Deere tractors beams data directly to DuPont and Dow Chemical

Some farmers and agricultural organizations are worried about the amount of control the industry is ceding to megacorporations, however. Farmers today rely heavily on algorithms and iPads to automate their planting, and that data is easily harvested. Deere even signed a contract to beam data directly from its tractors to DuPont and Dow Chemical, reports The Wall Street Journal. Furthermore, the new technology could price struggling small farmers out of business.
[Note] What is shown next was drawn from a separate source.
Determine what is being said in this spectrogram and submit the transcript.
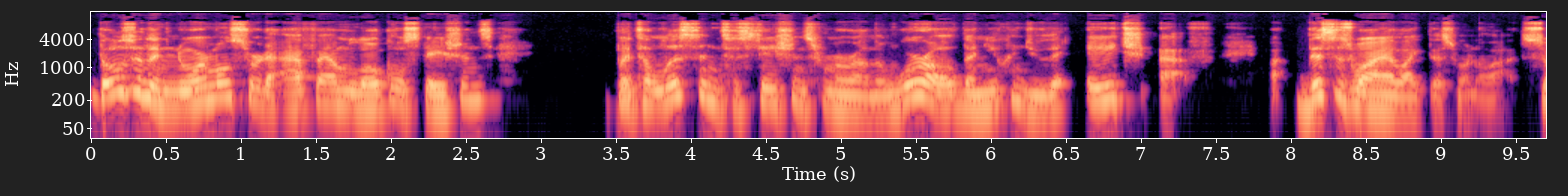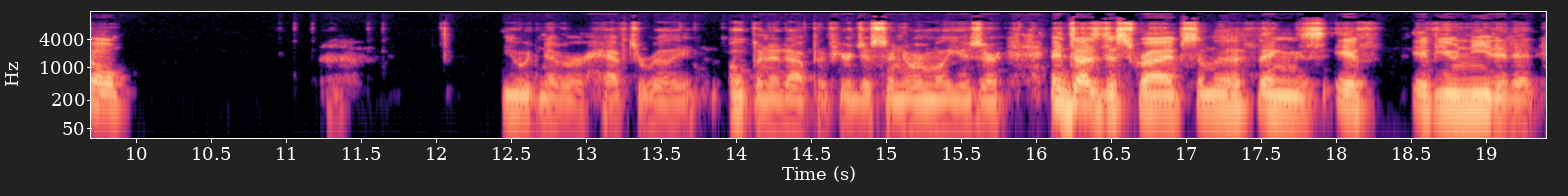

There are also fears that the data services will be used to convince farmers to plant more and therefore buy more seeds. Farmers are also concerned that the data could be used on Wall Street to inform price projections, cutting into their profit on futures contracts. "I'm afraid, as farmers, we are not going to be the ones reaping the benefit," one farmer told the WSJ.